Woke up this morning to discover we have a moat!
As this house is big and old Victorian Italianate, it actually has a tower – so we look just a bit castle-y, and now we have a moat!
In the 7 ½ years we’ve lived here, this has happened 4 times. Next to our garden is a low (and usually dry) area marked in old maps as ‘Slacks Creek’. Usually it is the opposite of a Creek, but when we get lots and lots of rain and the Mersey River floods – the water takes a shortcut from river to estuary via Slack’s Creek and we have a moat.
More prosaic people may suggest it is an arm of the river, but we know what it is!

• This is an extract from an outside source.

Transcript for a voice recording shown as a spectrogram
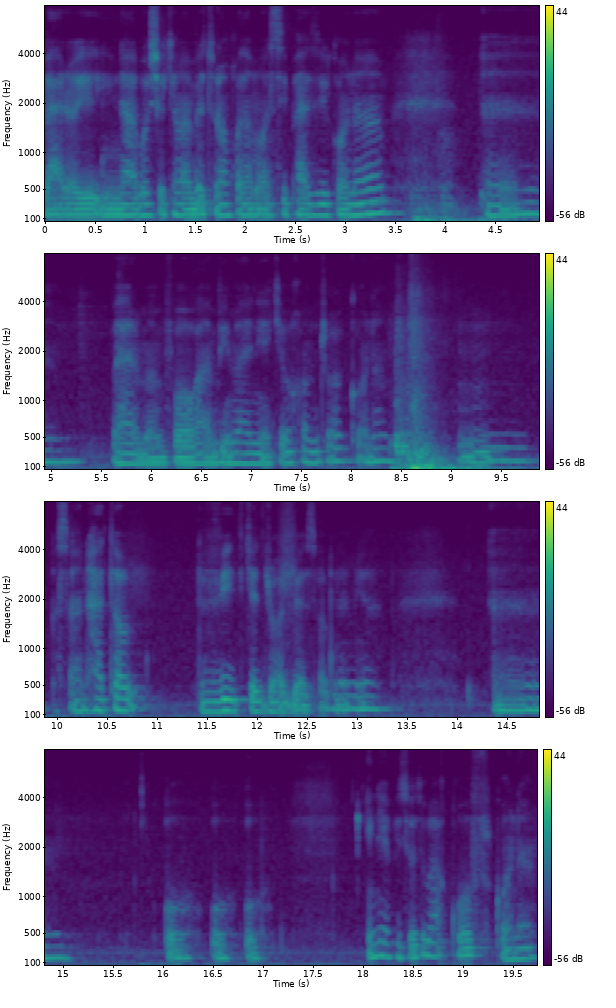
برای این نباشه که من بتونم خودم آسیب پذیر کنم بر من واقعا بیمعنیه که بخوام دراگ کنم. مثلا حتی وید که دراگ به حساب نمیاد. اوه اوه اوه. این اپیزود باید قفل کنم.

While the wind blustered and the rain came down – often horizontally - over the last 2 days, I figured this would happen at some point. Further along the north west coast people have been evacuated from their homes, and down past the Southern Capital there’s been flooding – we just get a moat.
On the knitting side of life, I should finish the first Turtle walk tonight. Last night I finished the heel and gusset– will post pictures Monday – tomorrow the entire clan of in-laws (minus my favourite sister in law) will descend upon us to celebrate the birthdays of Princess and Destructoboy. This means I need to engage in thankless drudgery involving dusting, vacuums and Shower Power. Bleuggh!
I also need to make soup and quiches, French bread and desserts, apple teacake and various other bits and bobs. I would much rather be knitting, even though I love cooking. I pulled out the yarn for Juno and I’ve investigated getting a different wool winder. Still trying to find a nice swift (one that doesn’t make sarcastic remarks would be good).
Thinking about animals again, I mentioned the horses. My second pony was Gilligan, a very Irish pony with an odd sense of humour. He loved nothing better than messing with your mind – he would pull a saddle cloth off a fence for hours – and once tiptoed (or should that be tip-hoofed?) up on my mother and removed a heedful of curlers before she even noticed! She suddenly realised that the ground around her feet was littered with them and she hadn’t felt a thing! Gilligan gave her a horsey smile (you know, the one with the upper lip pointing skyward) and ran away.
He had a strong bond with our extraordinarily dim blue Persian. I would be riding him full tilt up the hill and Kimi would streak out and throw himself down on his back right under Gilligan’s front hooves. Gilligan would screech to a halt and blow gently up and down the cat’s tummy.
I would sail over his head and land hard on my bum! This happened a number of times and was almost impossible to anticipate – I almost always ended up on the ground.
Gilligan rather liked that – he had a tendency to jump brilliantly until it really mattered. We were well known in local pony club circles for leaping enormous practice jumps and then being disqualified for refusing the first jump in the actual competition 3 times. I think we made it to the second jump once!
My other pony, Anna, was so good that it was sickening – but she couldn’t jump – she was great at gymkhana games like the bouncing pony and barrel races, but that was it. Anna was such a goody goody that if you dropped her reins in the middle of a paddock, she would still be there 3 hours later, looking virtuous. She was a sweetie, but nowhere near as interesting as Gilligan!
Someone found my blog by searching for Labrador Retrievers! – Strangely, no-one has found it yet by searching for paraplegic budgies – but I’m sure they will in time!